All learning involves a lot of practice and repetition. A little variation goes a long way to keep students engaged in this phase of the learning process.
Flash cards have been the go-to study aids for many a student. With the Flash Cards widget, you can quickly put together a deck of cards containing definitions, dates, descriptions, images and so on. The built-in “practice mode” helps students to repeat the cards they haven’t mastered yet, without wasting too much time repeating things they already know well.
But practicing can be more playful as well. For instance, it only takes a couple of minutes to generate a fun crossword puzzle using our Crossword Widget. Simply list the terms, events and dates you covered that week, and hand students your automatically graded crossword puzzle to really cement that material in their brains.
Here’s a fun one to do with the entire class at the same time: bingo. Each student gets a card with words or pictures in a random order. Each time the teacher reads out a matching word or description, the student marks the item on his card. The first student to have five items highlighted in a row yells “Bingo”, and wins.
There are lots of ways you can play Bingo in your history classroom. Here are just a few:
- US States Bingo: Read out the names of the states, and let the students find the matching outline of the state on their card.
- American Presidents Bingo: Put pictures of the presidents on the card, and either call out the name of the president, or their number.
- Roman Empire Bingo: Fill the card with key dates, people and events, and read out descriptions for them.
One final tip in this category that doesn’t require a lot of explaining: jigsaw puzzles. For instance, can you piece together the map of Europe? (Warning: only click this link if you have time to solve the puzzle, because you won’t be able to resist)
Putting it all together: history webquests
A WebQuest is an inquiry-oriented online tool for learning. It’s a lesson in which most of the information that students explore comes from the internet. Students go on an online quest and explore and analyze new information that is given via the world wide web. If that doesn’t sound like a perfect fit for history lessons, I don’t know what is!
Our WebQuest widget lets you pull together text, images, video, online resources and other widgets into one comprehensive lesson (or series of lessons). We have a whole post dedicated to creating great quests, so be sure to check that out.
Automatically Graded History Tests
OK, quick poll. Raise your hand if you like grading tests. Anyone? Yeah, that’s what I thought.
Our Quiz widget lets you put together tests that are automatically graded. And I’m not talking about boring multiple choice tests either: there are over 20 different question types to choose from, including annotating pictures, cloze questions, drag and drop and ordering questions and many more.

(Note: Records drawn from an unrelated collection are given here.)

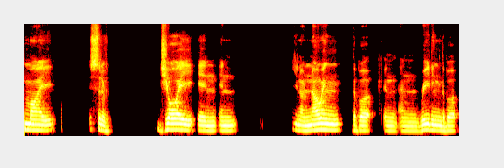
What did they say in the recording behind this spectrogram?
my sort of joy in in you know knowing the book and and reading the book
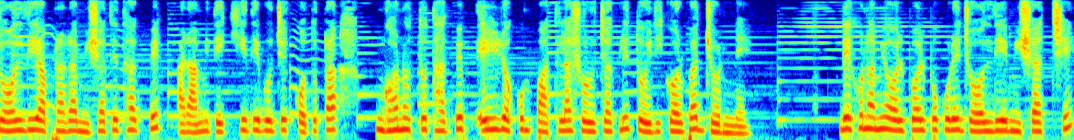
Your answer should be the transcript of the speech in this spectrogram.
জল দিয়ে আপনারা মিশাতে থাকবেন, আর আমি দেখিয়ে দেব যে কতটা ঘনত্ব থাকবে এই রকম পাতলা সরু চাকলি তৈরি করবার জন্যে। দেখুন, আমি অল্প অল্প করে জল দিয়ে মিশাচ্ছি।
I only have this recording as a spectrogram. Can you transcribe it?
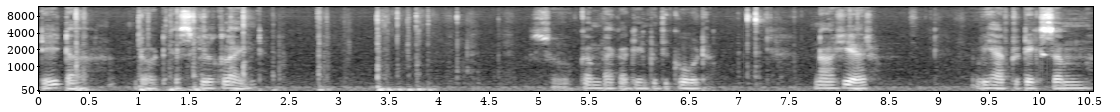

Question types like these are automatically graded: when your student submits their answer to you, BookWidgets will automatically assign a score, so you don’t have to check the answer yourself. You can even set up the widget to automatically give feedback. Needless to say, this can be a real time-saver during the already packed exam periods.
Tip: use the extra time to quickly figure out the parts that aren’t well understood and need more explaining using the teacher dashboard. It will also help you identify which students need more help or extra challenge.
Create your own History widgets
I only showed a few possible uses of widgets to make your history class more interactive. Not only are there many more other widget types you can use in your history classroom (I didn’t even get to the Matching or TipTiles widget), but while reading this article, you probably already thought of your own application of some of the widgets I’ve shown earlier.
Ready to put your own ideas to work and make your history classroom more interactive? BookWidgets makes it easy to create your own history widgets: just hit the button below, sign up, and start creating your own widgets with a free BookWidgets trial.